Given the limits of the presidency, how do you think a Sanders presidency is different than a Warren presidency?
Well, I think Sanders would use the bully pulpit of the presidency differently. I think he would use to explicitly encourage unionization. He would use to encourage his supporters to stay active in organizations that are beyond his direct control, not just organizations like Our Revolution, but other labor-backed working-class organizations, community organizations.
We made a lot about the fact that Barack Obama had a background as a community organizer, but you wouldn’t actually know that from just looking at what he did in office, because he didn’t tell people, ‘Hey, go become organizers. Go become activists.’
I can’t imagine Warren — someone without any deep background in the left in any form — advocating that kind of, to use old-fashioned language, extra-parliamentary organization. I don’t think it’s disqualifying that Warren was a Republican pretty late into her life, but I do think it is to his benefit that Sanders was politicized in the socialist tradition, that he has this really clear and consistent compass about the interests of working people and the interests of the super rich in the society, and those interests don’t dovetail.
If we want to make reforms, we need to force concessions. We don’t need to have everyone sit together at the table.
Do you think that’s what Warren would do? She has been pretty combative at times as a senator, even when Obama was in office.
Yeah, depending on the issue. But it’s hard to say what’s rhetoric and what’s not. I think her initial campaign has been fine. It does worry me that she’s also doing the statements reassuring people that she believes in free markets and that she’s in her mind a capitalist.
At the end of the day, I think Sanders is a more consistently left candidate. I think he has a more dynamic theory of politics. I think he has a lot more grassroots energy around him. I think he’s more viable at the national level, and has higher name recognition. For all these reasons, I think he’s a stronger candidate — but I think very few Sanders supporters would say that Warren is standing in the way of progress or is on the other side of important issues.
Do you think they would have different priorities as president?
Warren would probably prioritize financial reform — so again, kind of corporate malfeasance and consumer protections and things like that.
And I think Sanders would prioritize particularly Medicare-for-All, the Green New Deal, and things around making it easier to unionize. His bread-and-butter focus would be a little bit different than Warren’s.
You mentioned that you think Sanders is more viable at the national level. Why is that?
Higher name recognition. Higher favorabilities.

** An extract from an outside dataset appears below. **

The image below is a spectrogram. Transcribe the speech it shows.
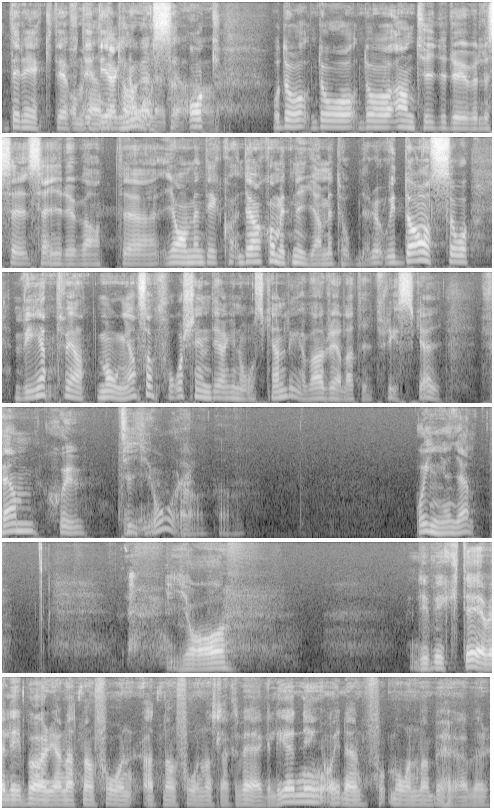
direkt efter diagnos. ja. Och, och då, då, då antyder du, eller sä- säger du att eh, ja, men det, det har kommit nya metoder. Och idag så vet vi att många som får sin diagnos kan leva relativt friska i fem, sju, tio år. Ja, ja. Och ingen hjälp. Ja, det viktiga är väl i början att man får, att man får någon slags vägledning och i den mån man behöver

If you look at the polls that were taken in November, Sanders was actually polling above Warren in Massachusetts. Warren herself hasn’t actually shown herself to be that strong of a candidate in Massachusetts even, compared to how Democratic the state is.

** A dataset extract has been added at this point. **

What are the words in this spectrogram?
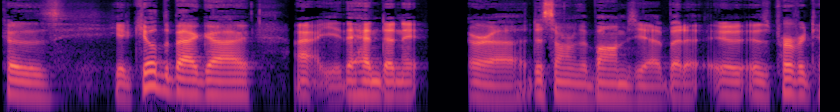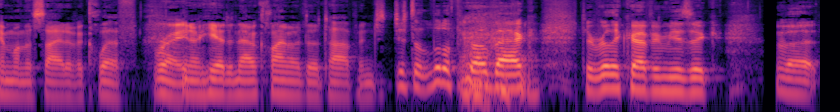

I mean, I think that Trump is a weak candidate and most Democratic candidates would be able to beat him in an election. I think Sanders is a surer bet.
The other thing that goes along with having high name recognition and higher perceptions of electability is the fact that Sanders has already been subjected to extreme national scrutiny for years. So all the dirt about Sanders has already been dug up. All the negatives about Sanders have already been pushed. I don’t know if there’s much more to come out.
Warren is more of an unknown, and to the extent she’s been hammered nationally over her background — the Native American stuff — I’m not sure she’s responded in the best way. Obviously, I think a lot of those attacks are unfair, but I just think Sanders is better known, more viable, and we’ve seen his fundraising apparatus. That has to count for something.